**Task item**. Here is a listing. Write it all out again exactly, but not its pictures.

**Records provided**.
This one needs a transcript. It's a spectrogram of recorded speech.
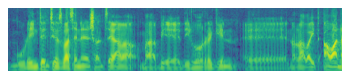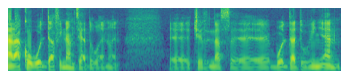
gure intentzio ez bazen ere saltzea, ba, ba, diru horrekin e, nolabait abanarako buelta finantziatu genuen e, txirrindaz e, bueltatu ginen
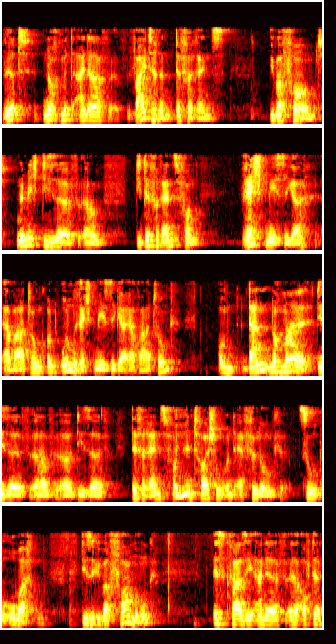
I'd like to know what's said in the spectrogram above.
wird noch mit einer weiteren Differenz überformt, nämlich diese, ähm, die Differenz von rechtmäßiger Erwartung und unrechtmäßiger Erwartung, um dann nochmal diese, äh, äh, diese Differenz von mhm. Enttäuschung und Erfüllung zu beobachten. Diese Überformung ist quasi eine, auf der,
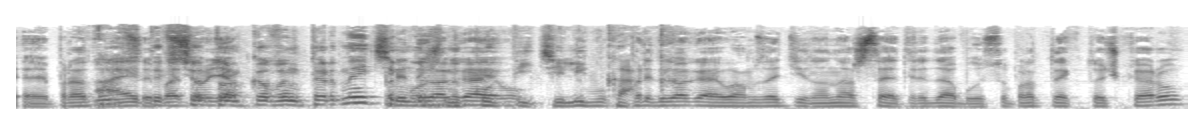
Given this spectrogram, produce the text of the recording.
э, продукции. А это все только в интернете можно купить или как? Предлагаю вам зайти на наш сайт www.suprotec.ru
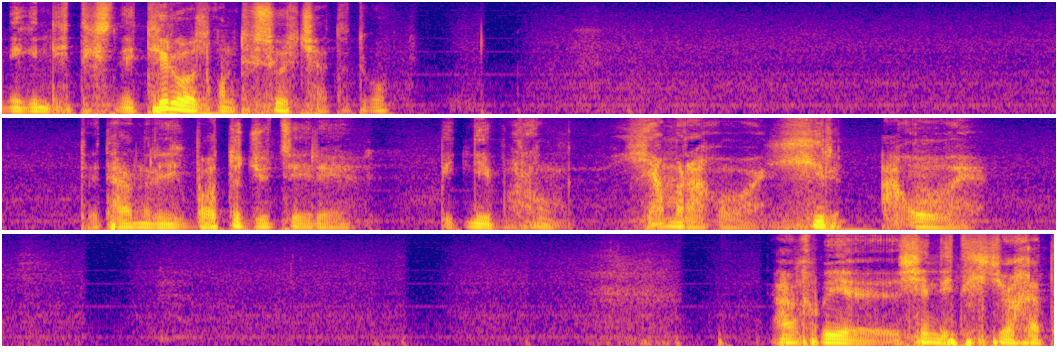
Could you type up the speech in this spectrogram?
нэгэнд итгэснэ тэр болгон төсөөлж чаддгүй. Тэгээ та нарыг бодож үзээрэй. Бидний бурхан ямар агуу вэ? Хэр агуу вэ? Анх би шинэ итгэж байхад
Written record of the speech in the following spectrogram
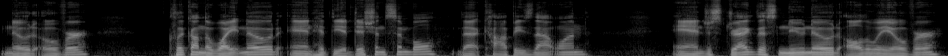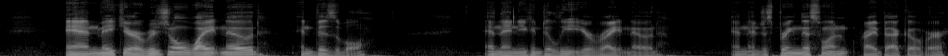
node over. Click on the white node and hit the addition symbol. That copies that one. And just drag this new node all the way over and make your original white node invisible. And then you can delete your right node. And then just bring this one right back over.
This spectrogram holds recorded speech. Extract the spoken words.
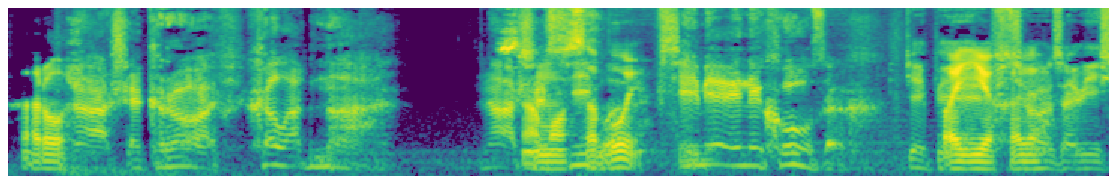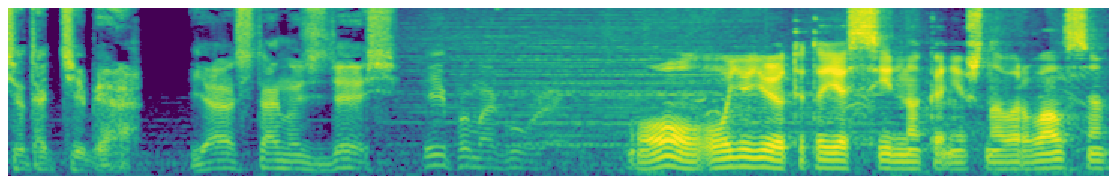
Хорош. Наша кровь холодна. Наша Само сила собой. В семейных узах. Теперь Поехали. все зависит от тебя. Я останусь здесь и помогу. О, ой-ой-ой, вот это я сильно, конечно, ворвался.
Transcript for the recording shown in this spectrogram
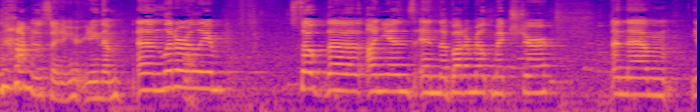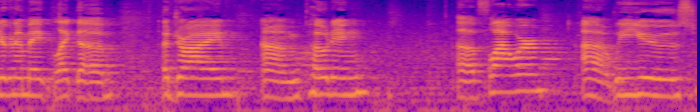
I'm just sitting here eating them, and then literally soak the onions in the buttermilk mixture, and then you're gonna make like a a dry um, coating of flour. Uh, we used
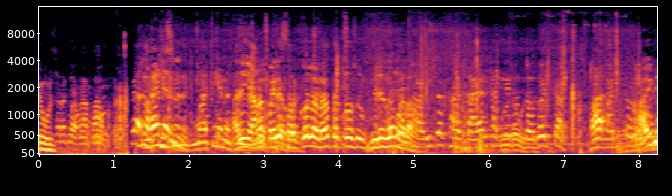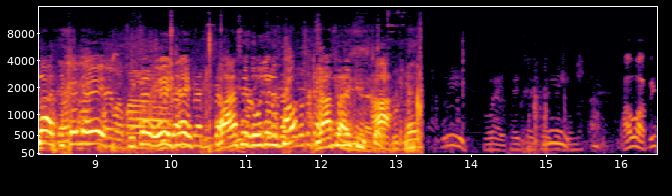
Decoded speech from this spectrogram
उज अरे याला पहिले सरकवलं ना तर तो फिरेल ना मला. ऐकला ना तिकडनं हे तिकड हे जय वहां से दो जन उठाओ यहाँ से नहीं खींचता आओ वापिस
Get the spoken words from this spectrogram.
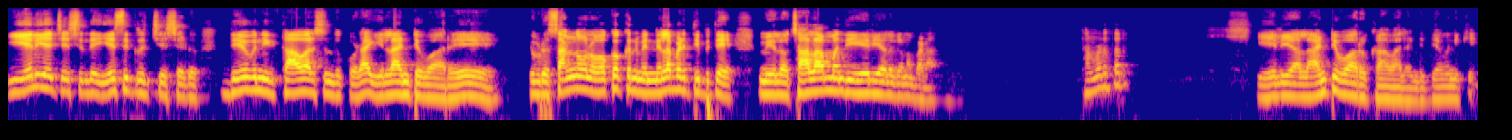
ఈ ఏలియా చేసిందే ఏసుక్రీస్తు చేశాడు. దేవునికి కావాల్సింది కూడా ఇలాంటి వారే. ఇప్పుడు సంఘంలో ఒక్కొక్కరిని మీరు నిలబడి తిప్పితే మీలో చాలామంది ఏలియాలు కనబడాలి. కనబడతారు? ఏలియా లాంటి వారు కావాలండి దేవునికి.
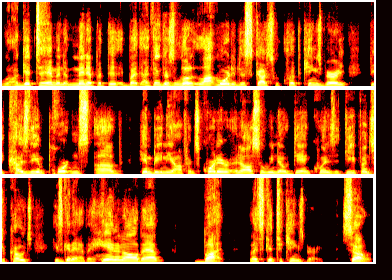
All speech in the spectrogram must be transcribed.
well, I'll get to him in a minute, but the, but I think there's a little, lot more to discuss with Kliff Kingsbury because the importance of him being the offense coordinator, and also we know Dan Quinn is a defensive coach. He's going to have a hand in all that. But let's get to Kingsbury. So,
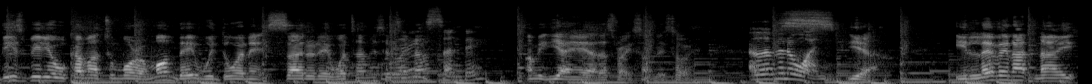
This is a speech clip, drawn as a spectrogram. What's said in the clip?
this video will come out tomorrow Monday. We're doing it Saturday. What time is it right now? Sunday. I mean yeah yeah yeah, that's right Sunday sorry. Eleven to one. yeah. 11 at night.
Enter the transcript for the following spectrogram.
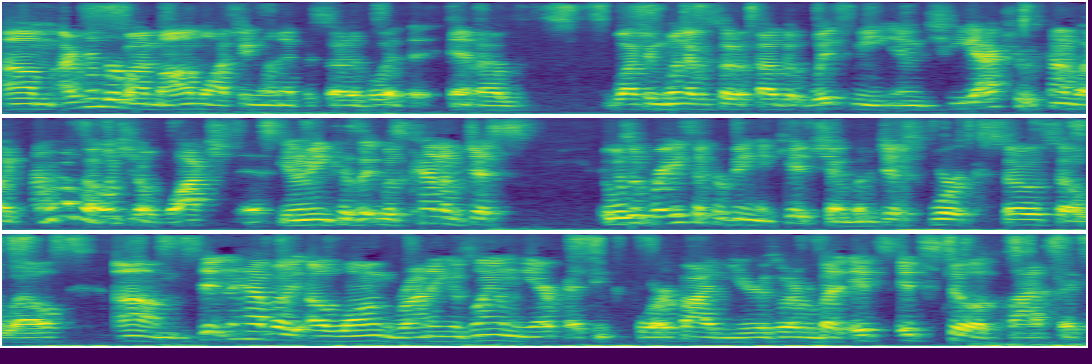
Um, I remember my mom watching one episode of it uh, watching one episode of it with me, and she actually was kind of like, "I don't know if I want you to watch this." You know what I mean? Because it was kind of just. It was abrasive for being a kid show, but it just worked so so well. Um, didn't have a, a long running. It was only on the air for I think four or five years, or whatever. But it's it's still a classic.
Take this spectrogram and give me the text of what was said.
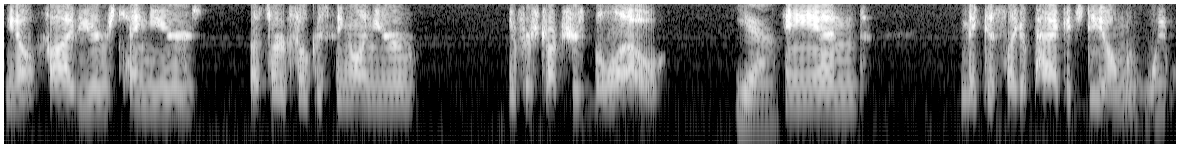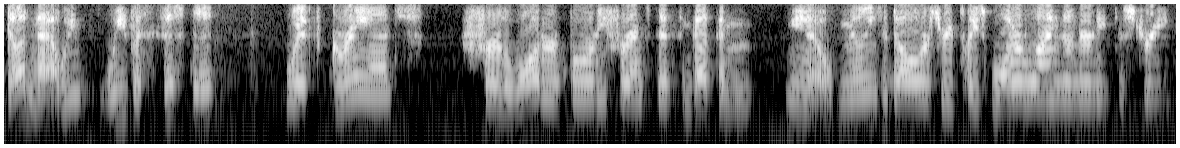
you know, five years, ten years. Let's start focusing on your infrastructures below Yeah. and make this like a package deal. We've done that. We've we've assisted with grants for the water authority, for instance, and got them you know millions of dollars to replace water lines underneath the streets.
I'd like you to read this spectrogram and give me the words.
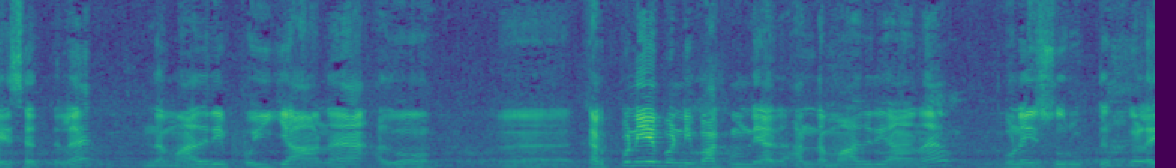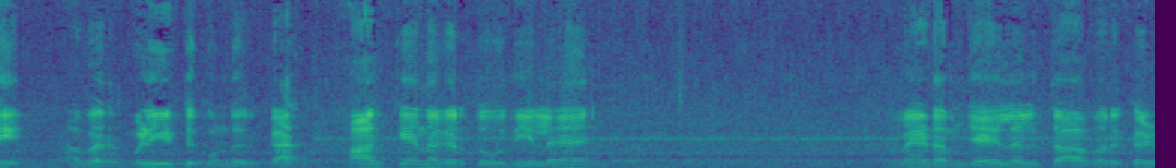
தேசத்தில் இந்த மாதிரி பொய்யான அதுவும் கற்பனையே பண்ணி பார்க்க முடியாது. அந்த மாதிரியான புனை சுருட்டுக்களை அவர் வெளியிட்டு கொண்டிருக்கார். ஆர்கே நகர் தொகுதியில் மேடம் ஜெயலலிதா அவர்கள்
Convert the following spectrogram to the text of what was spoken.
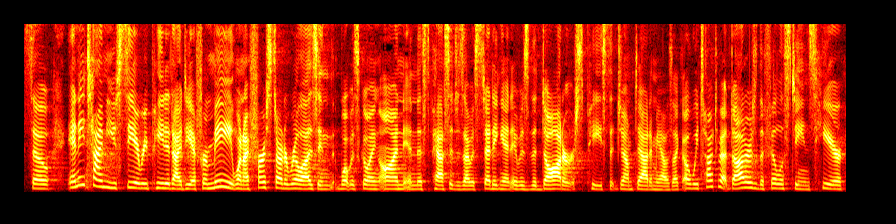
So, anytime you see a repeated idea, for me, when I first started realizing what was going on in this passage as I was studying it, it was the daughters piece that jumped out at me. I was like, oh, we talked about daughters of the Philistines here,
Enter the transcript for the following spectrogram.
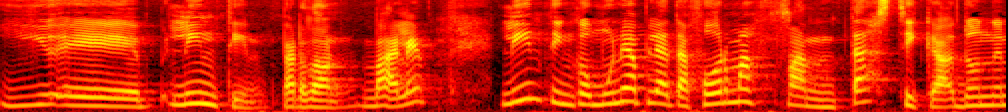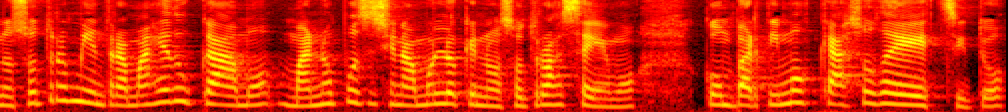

**Result for this exercise**.
This one needs a transcript. It's a spectrogram of recorded speech.
gure intentzio ez bazen ere saltzea, ba, ba, diru horrekin e, nolabait abanarako buelta finantziatu genuen e, txirrindaz e, bueltatu ginen
I'd like to know what's said in the spectrogram above.
wird noch mit einer weiteren Differenz überformt, nämlich diese, ähm, die Differenz von rechtmäßiger Erwartung und unrechtmäßiger Erwartung, um dann nochmal diese, äh, äh, diese Differenz von mhm. Enttäuschung und Erfüllung zu beobachten. Diese Überformung ist quasi eine, auf der,
Given this spectrogram, produce the text of the recording.
э, продукции. А это все только в интернете можно купить или как? Предлагаю вам зайти на наш сайт www.suprotec.ru
Could you type up the speech in this spectrogram?
нэгэнд итгэснэ тэр болгон төсөөлж чаддгүй. Тэгээ та нарыг бодож үзээрэй. Бидний бурхан ямар агуу вэ? Хэр агуу вэ? Анх би шинэ итгэж байхад
Written record of the speech in the following spectrogram
node over. Click on the white node and hit the addition symbol. That copies that one. And just drag this new node all the way over and make your original white node invisible. And then you can delete your right node. And then just bring this one right back over.
This spectrogram holds recorded speech. Extract the spoken words.
Хорош. Наша кровь холодна. Наша Само сила собой. В семейных узах. Теперь Поехали. все зависит от тебя. Я останусь здесь и помогу. О, ой-ой-ой, вот это я сильно, конечно, ворвался.
Transcript for the recording shown in this spectrogram
I'm just sitting here eating them, and then literally soak the onions in the buttermilk mixture, and then you're gonna make like a a dry um, coating of flour. Uh, we used
Decoded speech from this spectrogram
उज अरे याला पहिले सरकवलं ना तर तो फिरेल ना मला. ऐकला ना तिकडनं हे तिकड हे जय वहां से दो जन उठाओ यहाँ से नहीं खींचता आओ वापिस
Get the spoken words from this spectrogram.
ఈ ఏలియా చేసిందే ఏసుక్రీస్తు చేశాడు. దేవునికి కావాల్సింది కూడా ఇలాంటి వారే. ఇప్పుడు సంఘంలో ఒక్కొక్కరిని మీరు నిలబడి తిప్పితే మీలో చాలామంది ఏలియాలు కనబడాలి. కనబడతారు? ఏలియా లాంటి వారు కావాలండి దేవునికి.
All speech in the spectrogram must be transcribed.
well, I'll get to him in a minute, but the, but I think there's a little, lot more to discuss with Kliff Kingsbury because the importance of him being the offense coordinator, and also we know Dan Quinn is a defensive coach. He's going to have a hand in all that. But let's get to Kingsbury. So,
This is a speech clip, drawn as a spectrogram. What's said in the clip?
this video will come out tomorrow Monday. We're doing it Saturday. What time is it right now? Sunday. I mean yeah yeah yeah, that's right Sunday sorry. Eleven to one. yeah. 11 at night.
Enter the transcript for the following spectrogram.
Um, I remember my mom watching one episode of it uh, watching one episode of it with me, and she actually was kind of like, "I don't know if I want you to watch this." You know what I mean? Because it was kind of just. It was abrasive for being a kid show, but it just worked so so well. Um, didn't have a, a long running. It was only on the air for I think four or five years, or whatever. But it's it's still a classic.
Take this spectrogram and give me the text of what was said.
you know, five years, ten years. Let's start focusing on your infrastructures below Yeah. and make this like a package deal. We've done that. We've we've assisted with grants for the water authority, for instance, and got them you know millions of dollars to replace water lines underneath the streets.
I'd like you to read this spectrogram and give me the words.
தேசத்தில் இந்த மாதிரி பொய்யான அதுவும் கற்பனையே பண்ணி பார்க்க முடியாது. அந்த மாதிரியான புனை சுருட்டுக்களை அவர் வெளியிட்டு கொண்டிருக்கார். ஆர்கே நகர் தொகுதியில் மேடம் ஜெயலலிதா அவர்கள்
Convert the following spectrogram to the text of what was spoken.
So, anytime you see a repeated idea, for me, when I first started realizing what was going on in this passage as I was studying it, it was the daughters piece that jumped out at me. I was like, oh, we talked about daughters of the Philistines here,
Enter the transcript for the following spectrogram.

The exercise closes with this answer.